This probably doesn’t seem like the likeliest BMW model to discuss on a site like this. The 323 was the bottom of the E46 3-series line in the U.S. market when it was introduced, taking the place of the defunct 318.  The 323i sedan had smallish 15-inch wheels, leather and power seats were options and, though it was powered by a straight-6, it wasn’t long on power (168 horses). It seems like an odd choice for Car of the Week. So why did I choose it?

Well, put simply I almost bought one and I needed to do a bunch of research to make an informed decision. The car in question was a white 2000 model with fabric, non-power seats. It was clean, but needed work that, if it were done at the dealer, would have cost the owner between $2500 and $3000. None of it represented a major issue, though, and since he was already in a selling mood, I decided to make him a lowball offer. If he took it I could easily take care of the work myself for way less and flip the car for a profit.

Turns out he wasn’t so keen on my offer and, in hindsight, my wallet is probably happier as well. In any case, though, I learned that the 323 was a really sturdy car and, for a BMW at least, not terribly expensive to own. If another one comes to my attention I will have to give it serious consideration.
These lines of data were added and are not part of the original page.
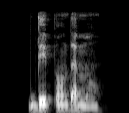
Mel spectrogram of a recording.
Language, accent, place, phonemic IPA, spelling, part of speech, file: French, France, Lyon, /de.pɑ̃.da.mɑ̃/, dépendamment, adverb, LL-Q150 (fra)-dépendamment.wav
- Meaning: dependently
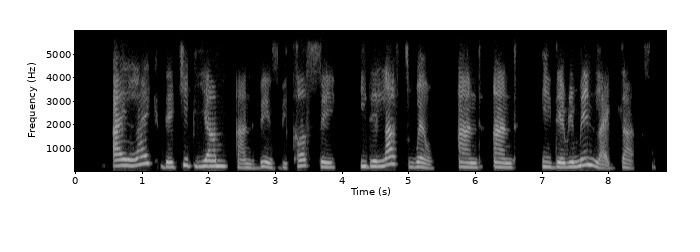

About the Car

With the elimination of the 318 from BMW’s 3-series line, the 323i became the entry level sedan for the U.S. market. While its 2.5 liter straight-6 engine was an upgrade from the 318′s inline-4, it still only made 168 horsepower. It was a reliable motor, however, and many examples are still ticking with over 150,000 miles on the clock.

In terms of cost-of-ownership, the 323i was the best value of the 3-series line as well. Leather, power seats, powerful stereos and the like were all options, keeping the initial purchase price was comparatively low. Some wear items were also less expensive as well. The wheels, for instance, were 15-inch alloys, meaning tire options are plentiful and inexpensive.

In 2001, after only a couple of years, BMW replaced the 323 with the 325, which sported a more powerful engine and the option to add the company’s new XDrive all wheel drive system. Since the cars with the more powerful motors are more desirable, the 323i can frequently be found for very wallet-friendly prices these days.

Other Resources

E46 Fanatics (enthusiast community for this generation 3 Series)
Wikipedia: BMW 3 Series (to be taken with a grain of salt, of course)
Cars.com Expert Review

Some photos in this article were freely sourced from Google. If you take issue with usage of any image, please contact me and I will remove it.

Mar 052012
 

It’s a copycat world, I guess.  Every self-respecting car magazine, it seems, has to periodically do a top-whatever (-5, -10, -50, -100, etc.) list of the best cars in whatever arbitrary category they have decided on for that month’s issue. That being the case, my own humble publication is clearly lagging behind. So what to do about that?

Back in 2008, on the 10th anniversary of the “immaculate reception” (otherwise known as the day I got my driver’s license), I wrote a large, all-encompassing piece on the top ten cars I had driven in those ten years.  Some day, perhaps, that will find its way up here as a really long feature, or in parts. In the mean time, though, I need something a little smaller—not to mention easier to read.

I first tried to think about what my readers would like to read about. Then I remembered that I don’t really have any. And even if I did, what do I care what they want to read about? This is my blog, right? I don’t know who I’m expecting to agree or disagree there, since I literally just got done pointing out my lack of readership, so I’m going to go ahead and agree with myself. Right.

With that out of the way, I decided to simply contemplate what are the 5 best inexpensive used cars for car enthusiasts like me.

Here, loyal reader, is what I came up with: Continue reading »